### Exercise description
Reproduce the entries in full and exactly. Pictures stay out.
___ The data ___
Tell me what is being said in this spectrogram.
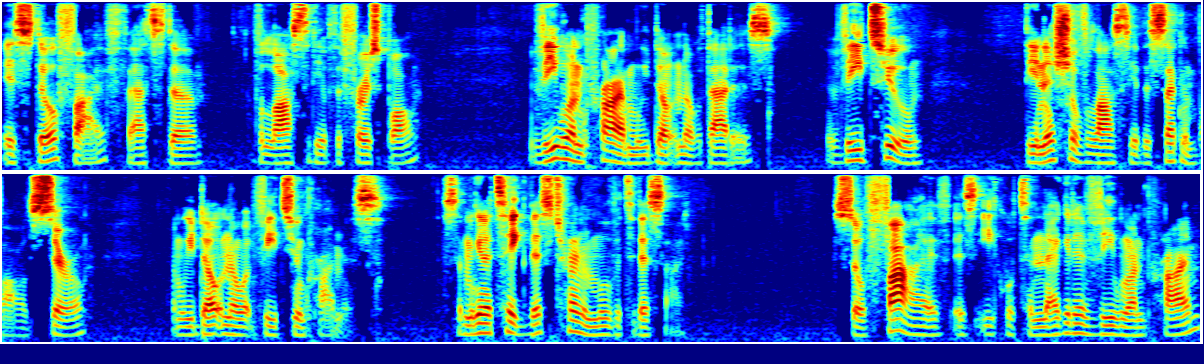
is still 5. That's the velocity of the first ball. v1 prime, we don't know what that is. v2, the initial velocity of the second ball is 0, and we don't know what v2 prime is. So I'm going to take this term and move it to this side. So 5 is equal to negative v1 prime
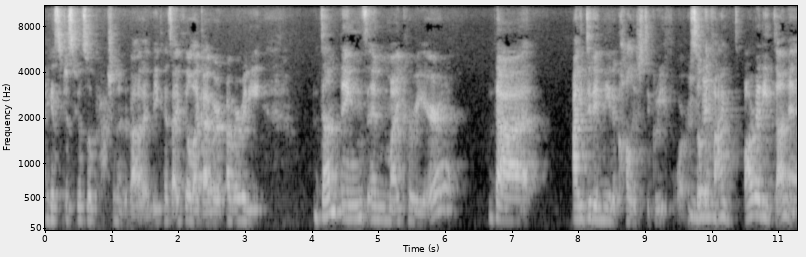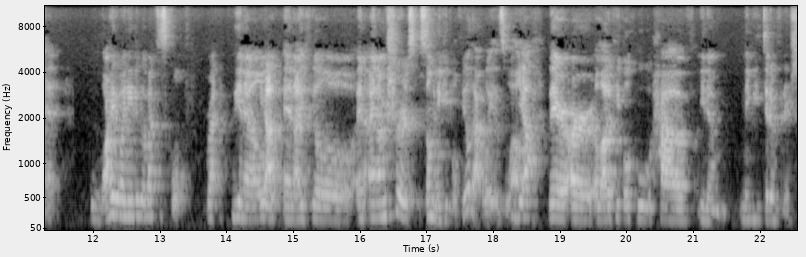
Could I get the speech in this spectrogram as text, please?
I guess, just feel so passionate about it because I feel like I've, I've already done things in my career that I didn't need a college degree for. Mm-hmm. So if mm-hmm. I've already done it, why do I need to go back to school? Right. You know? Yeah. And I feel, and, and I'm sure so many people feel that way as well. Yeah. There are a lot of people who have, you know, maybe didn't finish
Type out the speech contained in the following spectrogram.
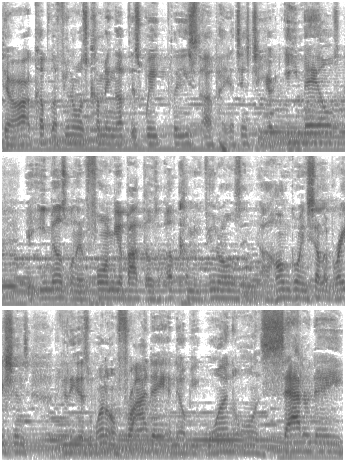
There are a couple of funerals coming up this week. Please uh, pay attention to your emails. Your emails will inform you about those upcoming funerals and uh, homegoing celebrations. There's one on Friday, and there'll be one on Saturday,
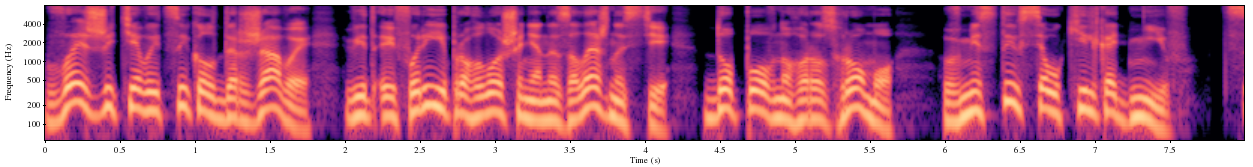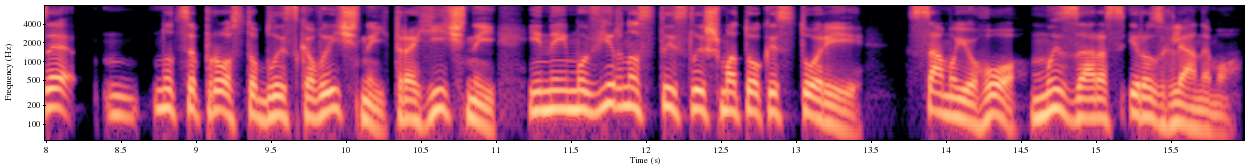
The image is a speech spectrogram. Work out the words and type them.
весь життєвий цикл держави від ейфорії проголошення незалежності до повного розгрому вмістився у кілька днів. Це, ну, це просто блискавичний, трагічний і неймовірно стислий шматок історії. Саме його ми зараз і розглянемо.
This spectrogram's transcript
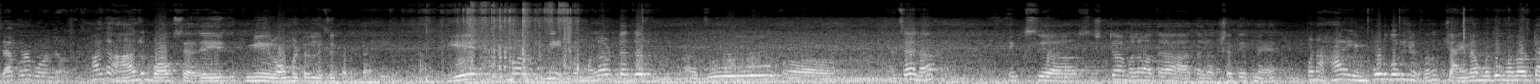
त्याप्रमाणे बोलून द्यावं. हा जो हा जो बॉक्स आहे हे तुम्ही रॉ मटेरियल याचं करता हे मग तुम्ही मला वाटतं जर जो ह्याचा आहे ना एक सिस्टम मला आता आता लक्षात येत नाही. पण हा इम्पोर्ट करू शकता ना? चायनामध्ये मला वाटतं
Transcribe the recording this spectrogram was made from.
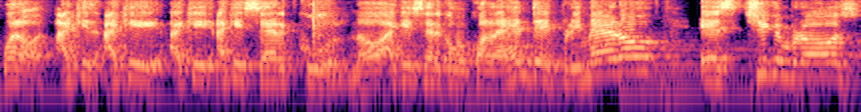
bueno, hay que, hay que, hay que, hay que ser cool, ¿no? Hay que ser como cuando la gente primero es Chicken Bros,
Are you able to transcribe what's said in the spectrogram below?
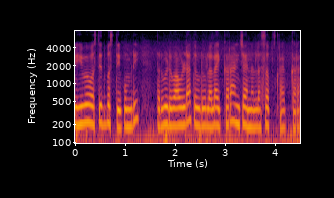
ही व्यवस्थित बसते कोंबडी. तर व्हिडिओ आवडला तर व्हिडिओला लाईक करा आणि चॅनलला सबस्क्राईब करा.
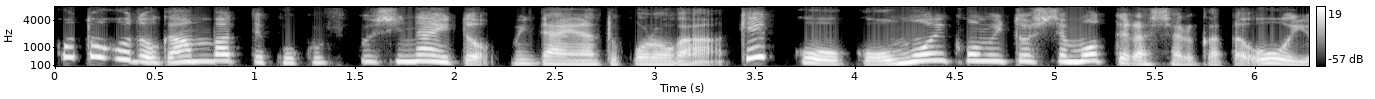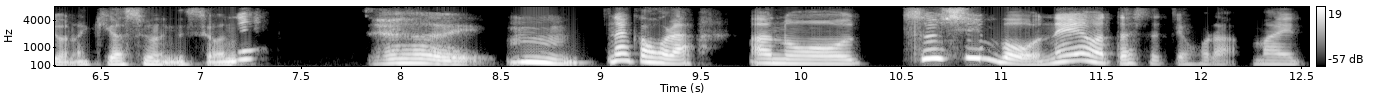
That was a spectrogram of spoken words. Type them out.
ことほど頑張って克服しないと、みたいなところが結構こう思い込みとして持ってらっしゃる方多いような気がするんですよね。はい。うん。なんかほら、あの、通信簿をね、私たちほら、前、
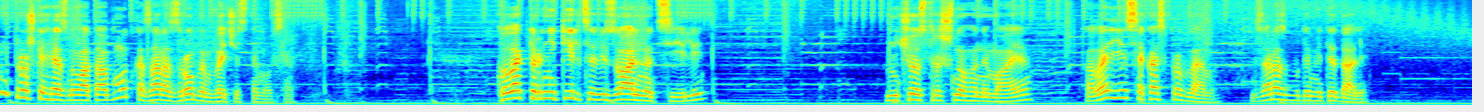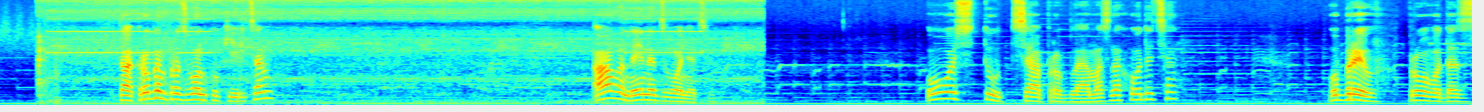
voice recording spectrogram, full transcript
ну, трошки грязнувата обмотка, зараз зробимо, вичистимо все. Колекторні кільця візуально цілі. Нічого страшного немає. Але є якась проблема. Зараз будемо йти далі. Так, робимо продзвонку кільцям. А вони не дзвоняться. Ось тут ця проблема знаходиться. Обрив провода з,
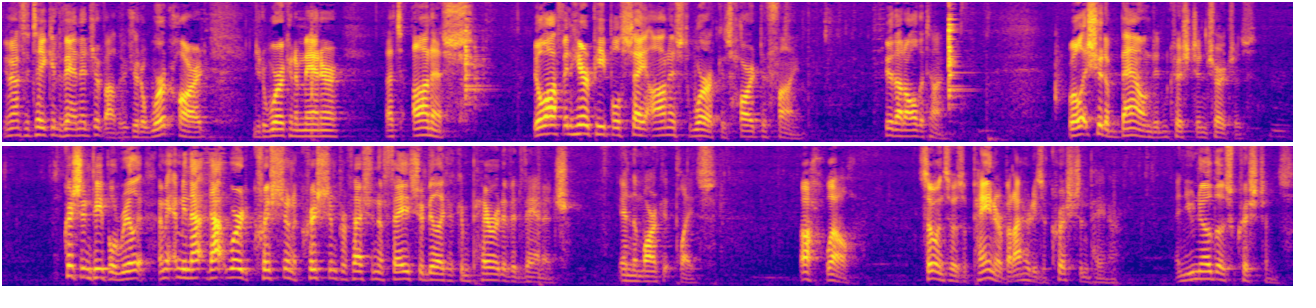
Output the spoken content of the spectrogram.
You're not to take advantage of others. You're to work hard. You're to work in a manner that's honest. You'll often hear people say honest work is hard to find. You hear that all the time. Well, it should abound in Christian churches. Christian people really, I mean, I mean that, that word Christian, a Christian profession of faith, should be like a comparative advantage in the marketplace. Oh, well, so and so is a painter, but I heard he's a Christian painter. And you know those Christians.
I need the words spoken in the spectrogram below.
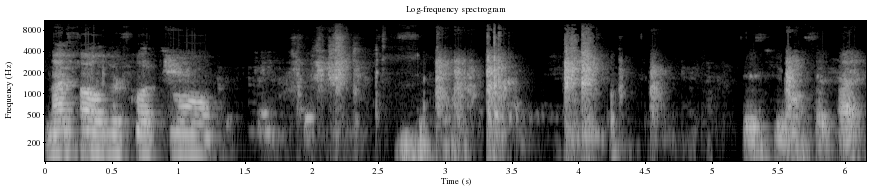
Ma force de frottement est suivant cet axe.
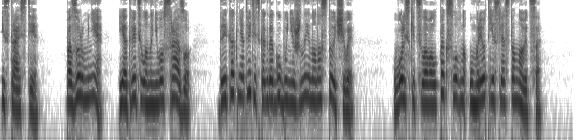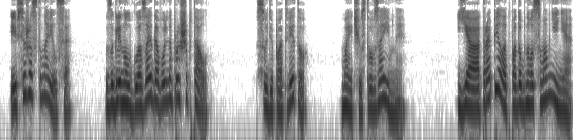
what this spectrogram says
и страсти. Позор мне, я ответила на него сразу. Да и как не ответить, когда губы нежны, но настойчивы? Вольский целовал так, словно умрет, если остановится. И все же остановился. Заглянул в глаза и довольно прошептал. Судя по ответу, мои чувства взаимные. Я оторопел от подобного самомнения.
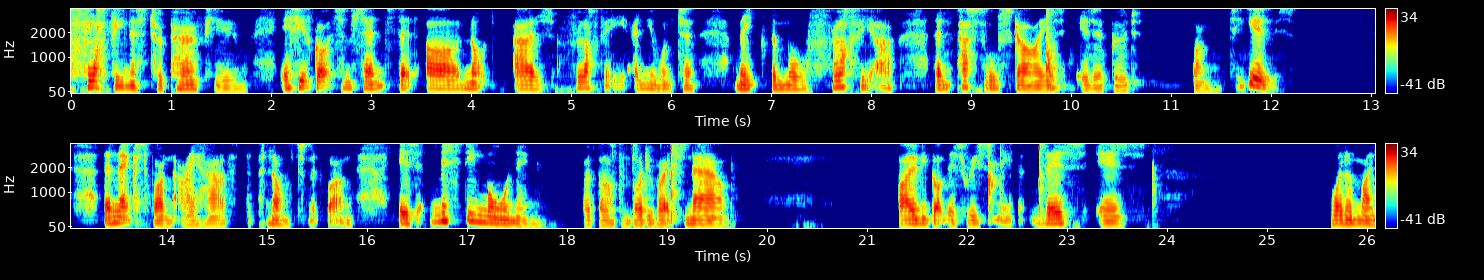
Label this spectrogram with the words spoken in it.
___
### Exercise solution
Tell me what is being said in this spectrogram.
is still 5. That's the velocity of the first ball. v1 prime, we don't know what that is. v2, the initial velocity of the second ball is 0, and we don't know what v2 prime is. So I'm going to take this term and move it to this side. So 5 is equal to negative v1 prime
Could I get the speech in this spectrogram as text, please?
I guess, just feel so passionate about it because I feel like I've, I've already done things in my career that I didn't need a college degree for. Mm-hmm. So if mm-hmm. I've already done it, why do I need to go back to school? Right. You know? Yeah. And I feel, and, and I'm sure so many people feel that way as well. Yeah. There are a lot of people who have, you know, maybe didn't finish
Type out the speech contained in the following spectrogram.
There are a couple of funerals coming up this week. Please uh, pay attention to your emails. Your emails will inform you about those upcoming funerals and uh, homegoing celebrations. There's one on Friday, and there'll be one on Saturday,
The image is a speech spectrogram. Work out the words and type them.
весь життєвий цикл держави від ейфорії проголошення незалежності до повного розгрому вмістився у кілька днів. Це, ну, це просто блискавичний, трагічний і неймовірно стислий шматок історії. Саме його ми зараз і розглянемо.
This spectrogram's transcript
त्याप्रमाणे बोलून द्यावं. हा जो हा जो बॉक्स आहे हे तुम्ही रॉ मटेरियल याचं करता हे मग तुम्ही मला वाटतं जर जो ह्याचा आहे ना एक सिस्टम मला आता आता लक्षात येत नाही. पण हा इम्पोर्ट करू शकता ना? चायनामध्ये मला वाटतं
Transcribe the recording this spectrogram was made from.
bueno, hay que, hay que, hay que, hay que ser cool, ¿no? Hay que ser como cuando la gente primero es Chicken Bros,
Are you able to transcribe what's said in the spectrogram below?
ही व्यवस्थित बसते कोंबडी. तर व्हिडिओ आवडला तर व्हिडिओला लाईक करा आणि चॅनलला सबस्क्राईब करा.
That was a spectrogram of spoken words. Type them out.
ことほど頑張って克服しないと、みたいなところが結構こう思い込みとして持ってらっしゃる方多いような気がするんですよね。はい。うん。なんかほら、あの、通信簿をね、私たちほら、前、
voice recording spectrogram, full transcript
ну, трошки грязнувата обмотка, зараз зробимо, вичистимо все. Колекторні кільця візуально цілі. Нічого страшного немає. Але є якась проблема. Зараз будемо йти далі. Так, робимо продзвонку кільцям. А вони не дзвоняться. Ось тут ця проблема знаходиться. Обрив провода з,
Output the spoken content of the spectrogram.
You're not to take advantage of others. You're to work hard. You're to work in a manner that's honest. You'll often hear people say honest work is hard to find. You hear that all the time. Well, it should abound in Christian churches. Christian people really, I mean, I mean that, that word Christian, a Christian profession of faith, should be like a comparative advantage in the marketplace. Oh, well, so and so is a painter, but I heard he's a Christian painter. And you know those Christians.
I need the words spoken in the spectrogram below.
Ma force de frottement est suivant cet axe.
what this spectrogram says
и страсти. Позор мне, я ответила на него сразу. Да и как не ответить, когда губы нежны, но настойчивы? Вольский целовал так, словно умрет, если остановится. И все же остановился. Заглянул в глаза и довольно прошептал. Судя по ответу, мои чувства взаимные. Я оторопел от подобного самомнения.
Label this spectrogram with the words spoken in it.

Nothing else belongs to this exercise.